The Lawrence-Douglas County Health Department is closely monitoring the Ebola virus and is working with partners at the national, state and local level. Although the risk of Ebola spreading in the United States is very low, the Health Department and its partners are taking actions to prevent this from happening. These actions include monitoring the health status of the Douglas County community and providing education.
Dr. Thomas Marcellino, health officer, said, “We understand that this virus may be scary. We are confident that health care providers in Douglas County are aware of the situation and have made plans in the event someone presents with symptoms of Ebola.”
Answers to frequently asked questions:
Q: What is Ebola?
A: Ebola virus is the cause of a viral hemorrhagic fever disease. It is not a highly contagious disease. Symptoms include: fever, severe headache, muscle pain, vomiting, diarrhea, stomach pain or unexplained bleeding or bruising. Symptoms may appear anywhere from 2 to 21 days after exposure to Ebola virus though 8-10 days is most common.
Q: How is Ebola transmitted?
A: Ebola is transmitted through direct contact with the blood or bodily fluids of an infected symptomatic person or though exposure to objects (such as needles) that have been contaminated with infected secretions.
Q: Can Ebola be transmitted through the air?
A: No. Ebola is not a respiratory disease like the flu, so it is not transmitted through the air.
Q: Can I get Ebola from contaminated food or water?
A: No. Ebola is not a food-borne illness. It is not a water-borne illness.
Q: Can I get Ebola from a person who is infected but doesn’t have any symptoms?
A: No. Individuals who are not symptomatic are not contagious. In order for the virus to be transmitted, an individual would have to have direct contact with an individual who is experiencing symptoms or has died of the disease.
Q: Who is at risk?
A: Health care providers caring for Ebola patients and the family and friends in close contact with Ebola patients are at the highest risk of getting sick because they may come in contact with infected blood or body fluids of sick patients.
Health care providers should be alert for and evaluate any patients suspected of having Ebola, especially those patients who have traveled to/from a country where an Ebola virus outbreak is occurring.
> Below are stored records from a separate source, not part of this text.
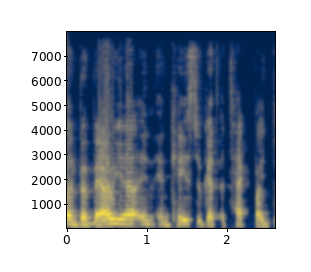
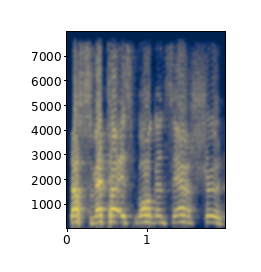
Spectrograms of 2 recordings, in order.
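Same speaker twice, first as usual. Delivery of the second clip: mock harsh German; 7 semitones higher than usual. Shown as a demonstration. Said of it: "I can say".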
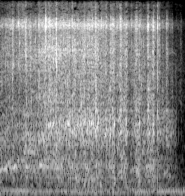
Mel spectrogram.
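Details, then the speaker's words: RC crawler towing a trailer up the hardest climb: high, buzzing whir under load with rough ratcheting edge that drops off; slipper clutch slipping. "Well, that kind of answers that question. You can hear that slipper just sounding gross."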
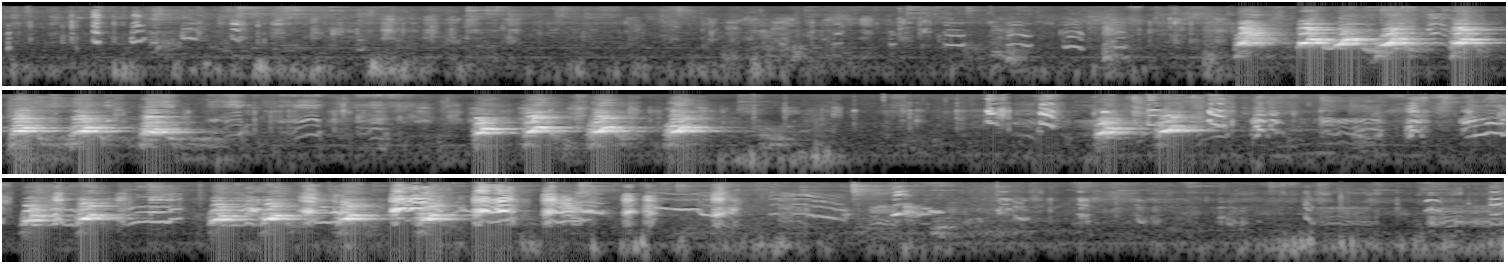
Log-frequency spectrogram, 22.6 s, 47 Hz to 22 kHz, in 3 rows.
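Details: Boston Terrier puppies, a brother and sister born on 25 February, yipping in rapid high-pitched bursts of several seconds separated by short quiet gaps, with faint rustling between bursts.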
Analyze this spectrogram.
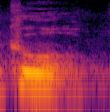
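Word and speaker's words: Kuhl: and being introduced as dr. cool and she's dr. cool because her last name is spelled Koh L but she's also very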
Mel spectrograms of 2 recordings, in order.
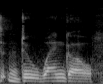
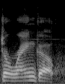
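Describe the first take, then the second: First: The middle consonant is a w sound. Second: The middle consonant is a clear r sound.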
Click here for a map.
Q: How can I protect myself from Ebola?
A: There is no FDA-approved vaccine available for Ebola. Experimental vaccines and treatments for Ebola are under development, but they have not yet been fully tested for safety and effectiveness.
To protect yourself:
• Do wash your hands often with soap and water or use an alcohol-based hand sanitizer.
• Do not touch the blood or body fluids (like urine, feces, saliva, vomit, sweat and semen) of people who are sick.
• Do not handle items that may have come in contact with a sick person’s blood or body fluids, like clothes, bedding, needles or medical equipment.
• Do not touch the body of someone who has died of Ebola.
For more information about the Ebola virus, visit the Centers for Disease Control and Prevention’s Ebola webpage.